- MY BUTT IS EXPLODING!!!!
- Shoot! I just took a job collecting pennies in my couch, and it pays better.
Me on Bridgtown: IT WAS THE BEST.
Superslice on me (at Bridgetown):
Once again, the Bridgetown Comedy Festival was a blast!
And I am so sorry about all the filthy things I said about you there, Jason Schwartzman. (From the Wiliamette Week.)
Still on strike.
Here’s our official update on the Fashion Police writer’s strike. It doesn’t include anything about lingering around the free samples table at Trader Joes, but just assume that is implied.
Since we Fashion Police writers went on strike last week our employer has falsely characterized the situation in the media as one which could be easily resolved if only those stubborn, unreasonable Fashion Police writers would agree to hold an election.
Here is our response:

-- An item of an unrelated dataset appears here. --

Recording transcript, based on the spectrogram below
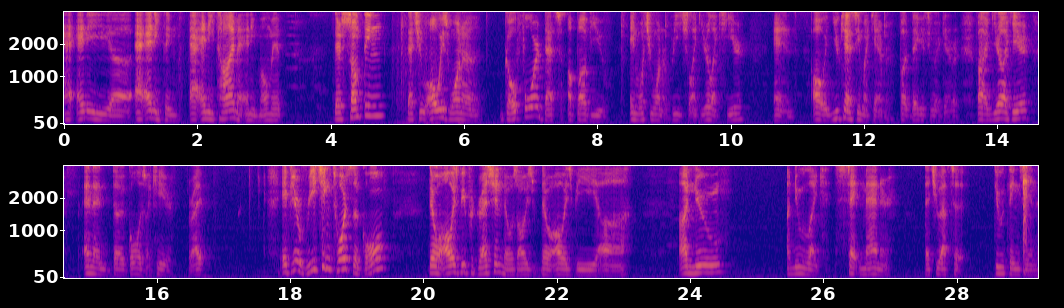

The only possible purpose of holding an election would be to determine if a majority of Fashion Police writers wish to be represented by the Writers Guild of America in this matter. That determination has already been made. A majority of Fashion Police writers have contacted the company numerous times to indicate that they want to be represented by the Guild. A majority of Fashion Police writers have signed union cards indicating the same thing. And last week a majority of Fashion Police writers indicated their support by walking off the job in a collective action designed to force the Company to offer us, without further delay, a Guild contract. We are not interested in fighting over yet another means of demonstrating that we represent a majority of the Fashion Police writing staff. We are only interested in getting a union contract that would put a stop to our years of under-paid work and unpaid overtime and provide us with health care for our families. For the benefit of all concerned we urge you to stop dragging this out and contact our representatives at the WGA now to move this process forward.
Please don’t work my job while I strike.
Real scabs aren’t cute.
I just went on strike from my job writing for a highly rated cable TV show. That might mean the brilliant comedians I know here online or in real life will be asked to come in and replace the striking workers. There are tons of people that are so funny, and I’d LOVE to have you write on our show - I’ve even recommended some of you for the job in the past. And who knows - they might ask you to do it.
But while we strike you really shouldn’t work my job. Really really really.
DO NOT SCAB FOR FASHION POLICE.
Here is why:
1) Cable pay rates are F’d. The more shows that stand up and fight, the better the situation is going to get for everyone. If companies think they can get away with it (and they have) they will keep doing it. If you work the jobs when we’re on strike the company has no reason to fix the situation. We’re fighting not just for our jobs, but for future writers too. That is you, future writer.
2) It’s not worth it. The whole point is we get paid shit. If you are good enough to work the job now, you’ll be good enough in a month. By that time, the pay rate for the exact same job could be 6 times as much. If you don’t wait, it might never get there. This is a high turnover job - people burn out or get other gigs. Hold off and you’ll still get it, just under better circumstances.
3) Working Rule 8. If working rule 8 is invoked, no WGA writers are allowed to work on a show. If you are not in the guild but hope to someday be, you should want to stand by them. They can and do ban people from ever joining for crossing a picket line.
4) Writers hire & writers remember. In most of the jobs I’ve gotten I’ve been recommended by other writers and hired by showrunners (people who used to just be writers). It’s in your best interest to create a reputation for standing WITH writers, and for being part of the team.
5) This is a union town. The few times I’ve been hired by non-writers, I’ve been hired by producers - who have their own union. Standing up for a union gains you respect from everyone. Even if you are someone who is distrustful of the inside organization of a union, the group of people that they represent are worth standing up for. Comcast is currently embroilled in fights with all kinds of unions - from the WGA to Communications workers. Don’t help them out.